This midterm election year has seen fundraising totals surge for candidates up and down the ballot. House candidates, particularly on the Democratic side, have reported enormous totals relative to past cycles, and the uptick shows little sign of slowing as campaigns sprint toward Election Day.
So how can individual campaigns take advantage of the fundraising environment as the calendar turns to fall? At a recent panel discussion hosted by C&E, digital fundraising strategists assessed what’s working in 2018 and offered some advice for campaigns looking to fortify their programs for the stretch run.
Take the time to understand what works for your list.
This may sound obvious, but in a year like 2018 it’s easy for it to get lost. The number of seats in play this cycle combined with the political environment has resulted in lots of national messaging from candidate campaigns. For Democrats, much of the focus is the fight to take back the House and take on Trump and administration policies. For Republicans, it’s the importance of keeping control of Congress and pushing for action on issues like immigration, which energize the party’s base.
But campaigns should guard against just defaulting to a national message in their fundraising or email programs, strategists warn. While special elections, and even some headline House contests, can run on national messaging and pull in millions of fundraising dollars as a result, most campaign email lists aren’t going to respond the same way.
“It matters who is on your list and how you’re growing that list,” said Tess Troha-Thompson of the Democratic firm New Blue Interactive. “The default can’t just be national messaging, because if your list isn’t national, it’s just not going to work.”
As much as some candidates and staffers like to think their race is make for break for their party, the reality is many ’18 races aren’t high-intensity, national contests. So make sure you’re investing in testing to better understand the themes and issues that drive action from supporters on your email list.
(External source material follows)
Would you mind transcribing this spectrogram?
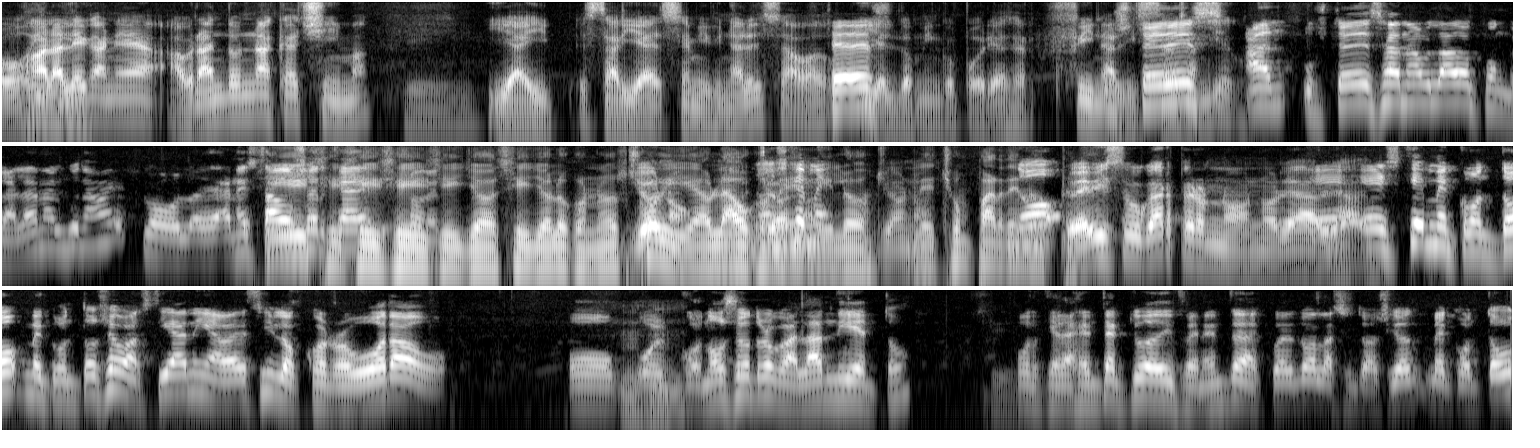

“Target, test, see what gets open rates up, and put the contribute button on the bottom so it’s part of it, but it’s not the only purpose of the email,” Troha-Thompson advised.
And remember, it’s never too late to test, particularly once more people start to tune in as Election Day nears.
Take a critical look at the balance in your email program.
How many of the emails your campaign is sending are results-oriented fundraising appeals? How many of them feature an urgent ask for small-dollar donors? How many emails are more content focused, aimed at engaging supporters on your list?
Part of getting this right is setting goals from the start and making sure there are clear lines of communication between the staffers and strategists helming your program.
“We have a big discussion up front,” said Troha-Thompson. “What’s the purpose of the email program? Are we fundraisers or are we communicators?”
Ian Hines, who heads the Republican firm Hines Digital, suggested “2-to-1” as a general rule of thumb for the ideal ratio of engagement emails to emails featuring a hard ask.
While there was general agreement that the healthiest lists prioritize building relationships, it ultimately comes down to a given client’s needs.
“I think people in our line of work have finally gotten the stomach to say ‘if it works, it works,’” said Hines. “As opposed to saying, ‘I feel a little uncomfortable sending an email like this.’”
Give supporters a clear reason to give.
One thing that's obvious this midterm year is that there’s plenty of energy to go around. That also means more campaigns and political organizations are competing for donors’ dollars.
A small-dollar donor program, stressed Troha-Thompson, is about more than just asking supporters for a small-dollar gift. It’s about giving people a clear reason to give.
“You can’t just say, ‘Give us $5 to fight back,’” she said. “In order to make it work, it has to be really clear what the transaction is and why it matters right at this moment.”
An ask crafted around a specific need allows small-dollar donors to visualize the impact their donation can have, and that’s particularly powerful in an election year that features large numbers of activists on both sides of the aisle who want to feel like they’re a part of something.
In the end, strategists at the C&E event stressed, there’s no single formula for success when it comes to small dollar, and they universally recommended a holistic approach that values a robust major dollar program in addition to a solid small dollar one.
“There are some clients that just take off: they have that passion that can invigorate people and get people excited,” said Carter Kidd, COO of Campaign Solutions. “But even they still need major donors.”